Directions: Which lines to output? The line containing "Could you write down" and every line after it in the data below, each copied exactly.

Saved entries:
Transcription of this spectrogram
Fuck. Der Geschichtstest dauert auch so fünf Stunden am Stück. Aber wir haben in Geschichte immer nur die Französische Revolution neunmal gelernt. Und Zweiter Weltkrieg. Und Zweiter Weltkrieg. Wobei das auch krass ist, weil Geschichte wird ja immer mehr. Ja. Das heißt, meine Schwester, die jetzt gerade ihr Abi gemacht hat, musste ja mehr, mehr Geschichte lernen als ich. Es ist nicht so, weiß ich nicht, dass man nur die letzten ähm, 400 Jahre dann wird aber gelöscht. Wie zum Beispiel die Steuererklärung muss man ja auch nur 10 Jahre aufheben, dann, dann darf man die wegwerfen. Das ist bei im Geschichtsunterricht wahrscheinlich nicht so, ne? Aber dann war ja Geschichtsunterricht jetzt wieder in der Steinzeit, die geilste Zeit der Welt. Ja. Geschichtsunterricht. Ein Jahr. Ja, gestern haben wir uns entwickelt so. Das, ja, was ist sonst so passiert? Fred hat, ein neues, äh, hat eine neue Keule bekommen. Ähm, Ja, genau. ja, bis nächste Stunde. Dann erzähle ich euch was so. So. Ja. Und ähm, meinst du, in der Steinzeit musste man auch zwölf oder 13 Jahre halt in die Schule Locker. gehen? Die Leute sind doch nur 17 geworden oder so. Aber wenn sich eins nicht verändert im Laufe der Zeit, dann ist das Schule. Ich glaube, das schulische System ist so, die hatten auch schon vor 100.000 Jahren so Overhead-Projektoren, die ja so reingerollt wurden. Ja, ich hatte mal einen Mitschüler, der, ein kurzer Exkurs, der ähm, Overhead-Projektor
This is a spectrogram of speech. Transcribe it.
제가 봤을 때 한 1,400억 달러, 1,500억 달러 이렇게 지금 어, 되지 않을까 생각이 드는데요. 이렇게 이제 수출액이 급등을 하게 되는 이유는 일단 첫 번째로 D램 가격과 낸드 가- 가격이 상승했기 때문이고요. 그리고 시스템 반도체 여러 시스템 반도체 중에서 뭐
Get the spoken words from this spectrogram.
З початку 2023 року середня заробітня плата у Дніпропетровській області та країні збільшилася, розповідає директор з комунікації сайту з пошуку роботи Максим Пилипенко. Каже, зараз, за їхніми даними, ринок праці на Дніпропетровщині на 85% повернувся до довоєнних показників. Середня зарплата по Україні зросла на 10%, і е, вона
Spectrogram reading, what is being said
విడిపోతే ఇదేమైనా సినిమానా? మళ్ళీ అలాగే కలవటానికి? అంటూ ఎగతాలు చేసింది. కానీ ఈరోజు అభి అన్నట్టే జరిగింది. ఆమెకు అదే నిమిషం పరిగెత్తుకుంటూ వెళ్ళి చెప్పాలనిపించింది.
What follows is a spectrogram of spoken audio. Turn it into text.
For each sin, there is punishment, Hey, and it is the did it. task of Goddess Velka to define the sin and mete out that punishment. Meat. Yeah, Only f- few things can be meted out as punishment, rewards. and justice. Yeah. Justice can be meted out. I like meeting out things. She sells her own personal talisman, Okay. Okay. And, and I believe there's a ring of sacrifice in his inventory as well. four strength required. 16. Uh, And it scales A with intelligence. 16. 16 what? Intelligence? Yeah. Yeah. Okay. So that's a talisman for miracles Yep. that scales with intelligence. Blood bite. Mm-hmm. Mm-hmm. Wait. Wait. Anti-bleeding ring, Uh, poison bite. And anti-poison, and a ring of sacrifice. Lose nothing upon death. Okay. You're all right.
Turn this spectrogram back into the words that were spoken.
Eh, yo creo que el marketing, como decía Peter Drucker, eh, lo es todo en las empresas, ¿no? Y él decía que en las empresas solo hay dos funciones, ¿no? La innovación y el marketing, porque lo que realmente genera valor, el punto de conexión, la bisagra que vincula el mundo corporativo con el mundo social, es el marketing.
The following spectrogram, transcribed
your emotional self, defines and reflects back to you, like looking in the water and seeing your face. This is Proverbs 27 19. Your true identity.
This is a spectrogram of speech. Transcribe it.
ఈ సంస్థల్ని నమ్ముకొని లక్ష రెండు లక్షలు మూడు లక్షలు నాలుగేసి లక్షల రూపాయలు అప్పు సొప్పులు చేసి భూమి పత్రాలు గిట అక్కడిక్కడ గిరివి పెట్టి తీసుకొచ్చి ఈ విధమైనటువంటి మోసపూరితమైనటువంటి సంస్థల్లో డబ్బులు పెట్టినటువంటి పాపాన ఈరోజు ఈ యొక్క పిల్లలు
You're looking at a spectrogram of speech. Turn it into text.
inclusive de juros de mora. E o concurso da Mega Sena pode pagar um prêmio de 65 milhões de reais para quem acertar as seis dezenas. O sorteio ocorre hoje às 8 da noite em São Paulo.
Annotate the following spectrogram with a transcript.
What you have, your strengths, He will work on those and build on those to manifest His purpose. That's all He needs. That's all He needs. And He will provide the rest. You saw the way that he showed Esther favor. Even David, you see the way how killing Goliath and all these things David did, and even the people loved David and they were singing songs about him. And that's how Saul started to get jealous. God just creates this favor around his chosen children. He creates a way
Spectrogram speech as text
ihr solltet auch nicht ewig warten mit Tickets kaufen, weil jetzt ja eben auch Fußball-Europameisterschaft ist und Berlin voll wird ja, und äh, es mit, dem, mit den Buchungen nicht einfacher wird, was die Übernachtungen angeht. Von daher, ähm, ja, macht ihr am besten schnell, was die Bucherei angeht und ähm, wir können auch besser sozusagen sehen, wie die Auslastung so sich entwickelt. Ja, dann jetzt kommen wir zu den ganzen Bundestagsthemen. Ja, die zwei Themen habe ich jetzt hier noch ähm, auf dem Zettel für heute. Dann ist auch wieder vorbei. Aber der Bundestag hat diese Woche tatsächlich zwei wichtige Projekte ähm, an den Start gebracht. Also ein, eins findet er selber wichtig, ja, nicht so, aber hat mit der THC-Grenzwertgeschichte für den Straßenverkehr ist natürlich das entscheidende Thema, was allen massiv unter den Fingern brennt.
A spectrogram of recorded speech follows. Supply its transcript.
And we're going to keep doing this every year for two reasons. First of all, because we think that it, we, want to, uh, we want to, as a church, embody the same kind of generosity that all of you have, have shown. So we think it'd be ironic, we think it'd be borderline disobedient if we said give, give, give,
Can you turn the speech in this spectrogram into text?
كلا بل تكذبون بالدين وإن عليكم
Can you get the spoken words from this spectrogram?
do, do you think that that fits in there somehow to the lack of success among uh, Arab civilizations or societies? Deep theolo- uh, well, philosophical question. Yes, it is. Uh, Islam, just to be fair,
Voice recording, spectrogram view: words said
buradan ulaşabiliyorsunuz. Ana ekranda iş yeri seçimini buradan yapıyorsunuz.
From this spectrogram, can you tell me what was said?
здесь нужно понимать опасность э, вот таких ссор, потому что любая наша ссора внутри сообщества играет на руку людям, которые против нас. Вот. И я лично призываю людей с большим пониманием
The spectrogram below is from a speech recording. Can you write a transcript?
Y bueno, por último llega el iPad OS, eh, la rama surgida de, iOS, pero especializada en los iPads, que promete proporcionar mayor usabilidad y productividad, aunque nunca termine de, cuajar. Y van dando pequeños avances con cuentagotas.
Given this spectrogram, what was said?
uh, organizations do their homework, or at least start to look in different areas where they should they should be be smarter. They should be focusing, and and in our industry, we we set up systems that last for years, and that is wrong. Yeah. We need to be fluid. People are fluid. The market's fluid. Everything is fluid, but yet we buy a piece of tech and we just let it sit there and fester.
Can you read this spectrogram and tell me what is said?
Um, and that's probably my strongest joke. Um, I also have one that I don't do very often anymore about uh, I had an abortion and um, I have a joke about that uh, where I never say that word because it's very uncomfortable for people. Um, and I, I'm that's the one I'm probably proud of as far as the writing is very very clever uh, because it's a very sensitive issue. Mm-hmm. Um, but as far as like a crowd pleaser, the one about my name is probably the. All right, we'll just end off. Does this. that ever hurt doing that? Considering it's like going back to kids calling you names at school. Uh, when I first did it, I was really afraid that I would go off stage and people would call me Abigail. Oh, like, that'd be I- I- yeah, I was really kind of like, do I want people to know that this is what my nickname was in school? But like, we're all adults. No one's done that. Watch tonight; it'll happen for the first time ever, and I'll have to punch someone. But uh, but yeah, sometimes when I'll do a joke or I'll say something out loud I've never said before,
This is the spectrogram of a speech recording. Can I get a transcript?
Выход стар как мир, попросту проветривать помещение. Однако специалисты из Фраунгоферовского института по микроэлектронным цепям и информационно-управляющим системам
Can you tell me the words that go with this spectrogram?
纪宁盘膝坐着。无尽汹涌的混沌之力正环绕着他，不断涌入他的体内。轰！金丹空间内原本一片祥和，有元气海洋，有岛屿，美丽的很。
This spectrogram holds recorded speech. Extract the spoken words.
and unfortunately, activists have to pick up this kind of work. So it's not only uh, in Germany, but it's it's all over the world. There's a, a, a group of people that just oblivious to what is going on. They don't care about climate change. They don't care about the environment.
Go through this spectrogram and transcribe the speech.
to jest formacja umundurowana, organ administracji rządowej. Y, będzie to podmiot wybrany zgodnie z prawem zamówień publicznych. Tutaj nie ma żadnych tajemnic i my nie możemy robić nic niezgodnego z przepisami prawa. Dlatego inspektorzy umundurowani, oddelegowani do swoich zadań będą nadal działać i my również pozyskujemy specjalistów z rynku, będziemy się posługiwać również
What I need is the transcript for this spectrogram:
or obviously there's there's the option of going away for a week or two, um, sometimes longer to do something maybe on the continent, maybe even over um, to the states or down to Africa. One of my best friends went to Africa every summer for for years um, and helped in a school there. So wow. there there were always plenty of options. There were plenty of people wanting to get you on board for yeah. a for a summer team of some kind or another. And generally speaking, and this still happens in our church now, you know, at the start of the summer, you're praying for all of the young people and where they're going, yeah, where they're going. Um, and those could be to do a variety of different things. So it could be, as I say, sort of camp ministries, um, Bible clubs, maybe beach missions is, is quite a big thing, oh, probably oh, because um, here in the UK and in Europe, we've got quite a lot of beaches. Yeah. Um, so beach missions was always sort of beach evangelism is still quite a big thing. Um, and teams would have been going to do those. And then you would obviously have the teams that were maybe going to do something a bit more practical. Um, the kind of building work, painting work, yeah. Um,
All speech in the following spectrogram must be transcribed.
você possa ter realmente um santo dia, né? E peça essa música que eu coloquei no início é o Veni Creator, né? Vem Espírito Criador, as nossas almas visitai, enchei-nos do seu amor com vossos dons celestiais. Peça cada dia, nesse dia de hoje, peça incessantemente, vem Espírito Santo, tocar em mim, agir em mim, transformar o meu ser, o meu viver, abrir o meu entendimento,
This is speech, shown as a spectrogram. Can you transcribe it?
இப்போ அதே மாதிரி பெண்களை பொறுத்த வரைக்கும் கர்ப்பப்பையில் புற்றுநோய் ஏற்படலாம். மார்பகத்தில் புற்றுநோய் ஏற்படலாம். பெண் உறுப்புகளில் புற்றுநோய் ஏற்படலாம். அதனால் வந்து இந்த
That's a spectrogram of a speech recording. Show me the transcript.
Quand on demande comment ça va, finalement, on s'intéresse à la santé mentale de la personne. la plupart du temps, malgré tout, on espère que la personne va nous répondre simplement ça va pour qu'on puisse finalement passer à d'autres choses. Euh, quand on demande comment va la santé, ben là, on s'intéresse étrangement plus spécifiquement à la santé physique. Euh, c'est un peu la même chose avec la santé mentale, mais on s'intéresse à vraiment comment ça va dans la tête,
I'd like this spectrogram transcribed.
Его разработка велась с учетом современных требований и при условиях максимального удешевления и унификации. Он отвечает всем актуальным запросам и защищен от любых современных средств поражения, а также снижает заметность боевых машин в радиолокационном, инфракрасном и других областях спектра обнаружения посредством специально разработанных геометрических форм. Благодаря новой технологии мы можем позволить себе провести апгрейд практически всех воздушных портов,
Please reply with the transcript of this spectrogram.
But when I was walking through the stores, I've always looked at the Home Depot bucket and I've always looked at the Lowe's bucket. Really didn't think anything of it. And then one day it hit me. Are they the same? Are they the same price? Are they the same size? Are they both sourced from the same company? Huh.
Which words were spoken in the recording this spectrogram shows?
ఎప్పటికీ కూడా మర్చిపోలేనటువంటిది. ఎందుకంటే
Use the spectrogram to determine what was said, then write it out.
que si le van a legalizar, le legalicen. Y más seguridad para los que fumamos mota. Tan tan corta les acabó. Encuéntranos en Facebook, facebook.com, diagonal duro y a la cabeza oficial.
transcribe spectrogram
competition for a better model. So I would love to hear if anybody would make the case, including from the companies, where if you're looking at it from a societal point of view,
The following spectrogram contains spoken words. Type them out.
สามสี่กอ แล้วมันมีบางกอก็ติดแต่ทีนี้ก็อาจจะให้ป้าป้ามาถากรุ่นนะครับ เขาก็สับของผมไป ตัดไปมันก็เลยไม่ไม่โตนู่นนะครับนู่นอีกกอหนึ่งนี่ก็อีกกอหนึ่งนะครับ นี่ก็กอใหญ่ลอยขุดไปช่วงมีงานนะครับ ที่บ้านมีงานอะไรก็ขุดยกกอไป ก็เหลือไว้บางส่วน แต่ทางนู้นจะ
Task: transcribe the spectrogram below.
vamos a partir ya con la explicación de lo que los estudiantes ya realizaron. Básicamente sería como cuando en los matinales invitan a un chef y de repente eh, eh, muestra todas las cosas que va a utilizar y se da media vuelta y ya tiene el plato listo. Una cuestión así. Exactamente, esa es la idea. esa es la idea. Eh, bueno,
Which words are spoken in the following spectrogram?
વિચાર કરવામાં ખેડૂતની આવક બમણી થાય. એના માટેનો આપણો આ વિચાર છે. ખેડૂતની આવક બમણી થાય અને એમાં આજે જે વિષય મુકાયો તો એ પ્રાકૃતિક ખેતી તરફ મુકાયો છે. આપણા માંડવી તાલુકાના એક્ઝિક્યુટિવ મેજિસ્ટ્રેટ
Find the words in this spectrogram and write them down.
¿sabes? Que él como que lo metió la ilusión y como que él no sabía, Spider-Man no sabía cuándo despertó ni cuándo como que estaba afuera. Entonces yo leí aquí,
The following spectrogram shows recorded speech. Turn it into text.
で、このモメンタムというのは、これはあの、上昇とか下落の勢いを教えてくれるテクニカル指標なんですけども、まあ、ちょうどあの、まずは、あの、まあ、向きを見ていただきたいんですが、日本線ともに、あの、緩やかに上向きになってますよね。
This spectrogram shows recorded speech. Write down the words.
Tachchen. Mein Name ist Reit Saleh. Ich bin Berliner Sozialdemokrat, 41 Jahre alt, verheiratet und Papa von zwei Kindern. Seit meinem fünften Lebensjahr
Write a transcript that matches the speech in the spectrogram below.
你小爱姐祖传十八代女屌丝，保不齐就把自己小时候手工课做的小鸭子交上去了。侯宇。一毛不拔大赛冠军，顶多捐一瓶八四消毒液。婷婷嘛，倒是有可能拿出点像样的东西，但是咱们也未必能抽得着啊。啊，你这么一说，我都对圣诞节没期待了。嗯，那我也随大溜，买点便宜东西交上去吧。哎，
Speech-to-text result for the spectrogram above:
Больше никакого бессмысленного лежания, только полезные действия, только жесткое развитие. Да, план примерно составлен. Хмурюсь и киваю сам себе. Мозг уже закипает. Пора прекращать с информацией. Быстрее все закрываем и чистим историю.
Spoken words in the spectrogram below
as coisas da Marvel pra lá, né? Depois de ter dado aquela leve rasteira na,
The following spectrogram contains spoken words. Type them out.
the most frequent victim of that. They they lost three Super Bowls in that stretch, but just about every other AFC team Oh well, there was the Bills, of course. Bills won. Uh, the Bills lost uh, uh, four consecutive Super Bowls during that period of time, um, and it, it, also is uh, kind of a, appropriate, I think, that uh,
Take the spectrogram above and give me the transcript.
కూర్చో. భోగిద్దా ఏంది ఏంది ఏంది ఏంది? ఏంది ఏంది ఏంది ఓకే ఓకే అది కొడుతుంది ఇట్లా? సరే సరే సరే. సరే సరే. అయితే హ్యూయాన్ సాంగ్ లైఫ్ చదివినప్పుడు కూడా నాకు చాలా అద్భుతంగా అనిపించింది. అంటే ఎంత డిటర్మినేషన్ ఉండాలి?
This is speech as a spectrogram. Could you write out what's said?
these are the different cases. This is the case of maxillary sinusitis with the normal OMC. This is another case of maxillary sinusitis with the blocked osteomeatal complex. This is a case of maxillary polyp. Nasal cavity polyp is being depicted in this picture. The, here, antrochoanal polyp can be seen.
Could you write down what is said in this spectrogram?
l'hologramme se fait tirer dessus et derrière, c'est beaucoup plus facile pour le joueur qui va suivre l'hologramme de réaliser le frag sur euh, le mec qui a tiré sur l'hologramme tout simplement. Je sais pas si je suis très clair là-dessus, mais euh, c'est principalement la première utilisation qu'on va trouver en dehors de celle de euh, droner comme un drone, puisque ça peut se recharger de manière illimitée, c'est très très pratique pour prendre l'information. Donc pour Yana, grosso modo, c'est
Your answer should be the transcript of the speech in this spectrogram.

Answer section:
Could you write down what is said in this spectrogram?
l'hologramme se fait tirer dessus et derrière, c'est beaucoup plus facile pour le joueur qui va suivre l'hologramme de réaliser le frag sur euh, le mec qui a tiré sur l'hologramme tout simplement. Je sais pas si je suis très clair là-dessus, mais euh, c'est principalement la première utilisation qu'on va trouver en dehors de celle de euh, droner comme un drone, puisque ça peut se recharger de manière illimitée, c'est très très pratique pour prendre l'information. Donc pour Yana, grosso modo, c'est
Your answer should be the transcript of the speech in this spectrogram.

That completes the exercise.